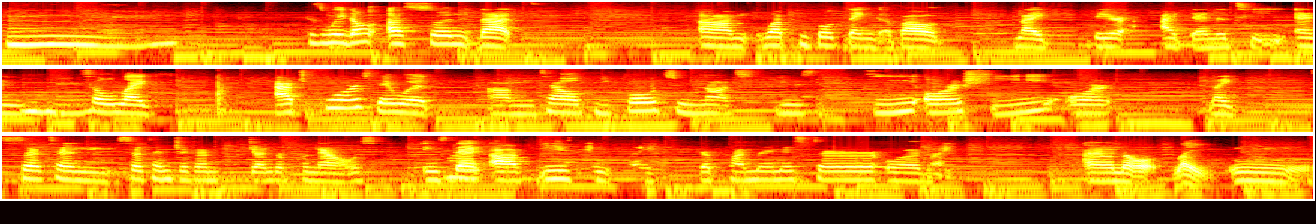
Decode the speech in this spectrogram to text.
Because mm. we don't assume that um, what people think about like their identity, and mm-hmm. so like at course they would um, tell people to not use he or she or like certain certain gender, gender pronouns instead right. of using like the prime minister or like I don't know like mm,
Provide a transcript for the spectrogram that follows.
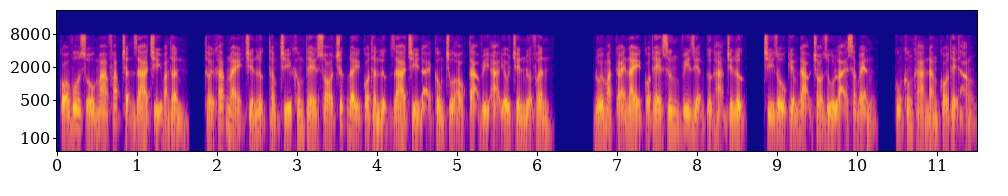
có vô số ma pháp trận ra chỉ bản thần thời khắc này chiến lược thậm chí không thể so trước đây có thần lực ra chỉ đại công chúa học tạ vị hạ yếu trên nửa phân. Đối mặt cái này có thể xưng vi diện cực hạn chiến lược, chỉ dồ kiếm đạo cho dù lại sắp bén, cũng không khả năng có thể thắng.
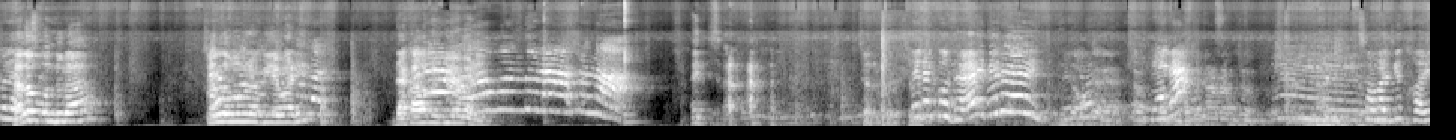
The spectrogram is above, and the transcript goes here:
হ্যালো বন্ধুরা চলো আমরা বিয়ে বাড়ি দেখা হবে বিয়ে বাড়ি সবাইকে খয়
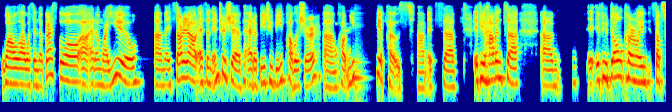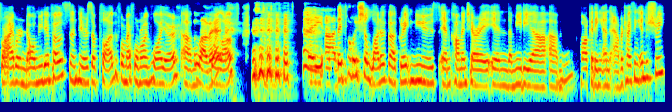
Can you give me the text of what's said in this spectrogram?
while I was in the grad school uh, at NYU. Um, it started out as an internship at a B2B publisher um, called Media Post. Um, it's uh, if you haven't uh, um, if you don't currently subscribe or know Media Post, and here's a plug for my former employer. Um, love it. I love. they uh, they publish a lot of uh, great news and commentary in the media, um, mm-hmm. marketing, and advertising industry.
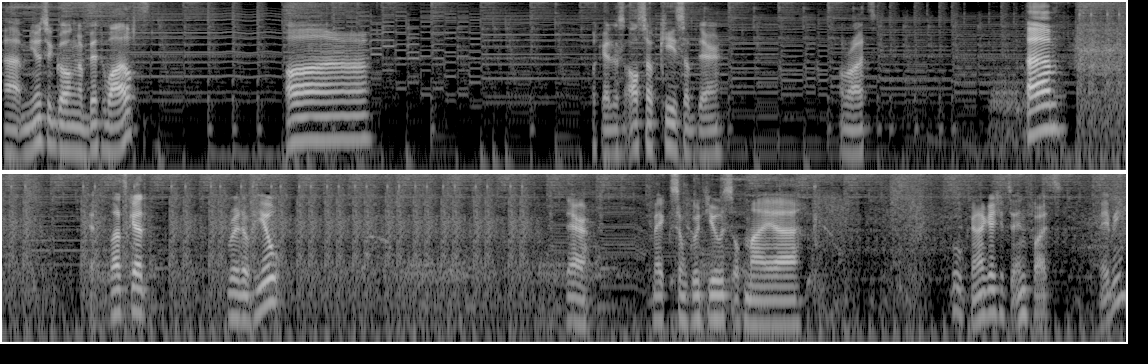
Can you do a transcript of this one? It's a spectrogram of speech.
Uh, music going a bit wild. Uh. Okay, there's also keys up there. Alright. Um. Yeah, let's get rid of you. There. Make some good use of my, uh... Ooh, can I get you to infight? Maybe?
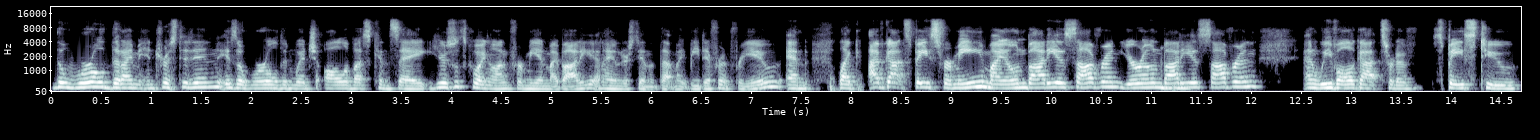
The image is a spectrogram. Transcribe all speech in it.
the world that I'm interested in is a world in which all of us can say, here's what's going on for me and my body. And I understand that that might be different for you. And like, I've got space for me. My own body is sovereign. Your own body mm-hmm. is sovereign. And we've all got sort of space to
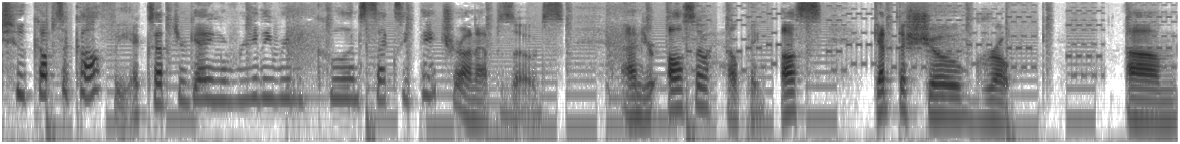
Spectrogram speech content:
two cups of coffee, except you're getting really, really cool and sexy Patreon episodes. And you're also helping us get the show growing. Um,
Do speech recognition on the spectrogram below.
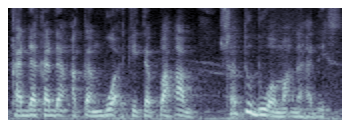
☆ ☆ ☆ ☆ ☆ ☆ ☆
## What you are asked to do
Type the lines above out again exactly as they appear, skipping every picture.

## Response below
Decode the speech in this spectrogram to text.
Because mm. we don't assume that um, what people think about like their identity, and mm-hmm. so like at course they would um, tell people to not use he or she or like certain certain gender, gender pronouns instead right. of using like the prime minister or like I don't know like mm,
Provide a transcript for the spectrogram that follows.
có vô số ma pháp trận ra chỉ bản thần thời khắc này chiến lược thậm chí không thể so trước đây có thần lực ra chỉ đại công chúa học tạ vị hạ yếu trên nửa phân. Đối mặt cái này có thể xưng vi diện cực hạn chiến lược, chỉ dồ kiếm đạo cho dù lại sắp bén, cũng không khả năng có thể thắng.
The spectrogram is above, and the transcript goes here:
হ্যালো বন্ধুরা চলো আমরা বিয়ে বাড়ি দেখা হবে বিয়ে বাড়ি সবাইকে খয়
Can you give me the text of what's said in this spectrogram?
while I was in the grad school uh, at NYU. Um, it started out as an internship at a B2B publisher um, called Media Post. Um, it's uh, if you haven't uh, um, if you don't currently subscribe or know Media Post, and here's a plug for my former employer. Um, love it. I love. they uh, they publish a lot of uh, great news and commentary in the media, um, mm-hmm. marketing, and advertising industry.
Can you do a transcript of this one? It's a spectrogram of speech.
Uh, music going a bit wild. Uh. Okay, there's also keys up there. Alright. Um. Yeah, let's get rid of you. There. Make some good use of my, uh... Ooh, can I get you to infight? Maybe?
The image is a spectrogram. Transcribe all speech in it.
the world that I'm interested in is a world in which all of us can say, here's what's going on for me and my body. And I understand that that might be different for you. And like, I've got space for me. My own body is sovereign. Your own body mm-hmm. is sovereign. And we've all got sort of space to
Spectrogram speech content:
two cups of coffee, except you're getting really, really cool and sexy Patreon episodes. And you're also helping us get the show growing. Um,
Do speech recognition on the spectrogram below.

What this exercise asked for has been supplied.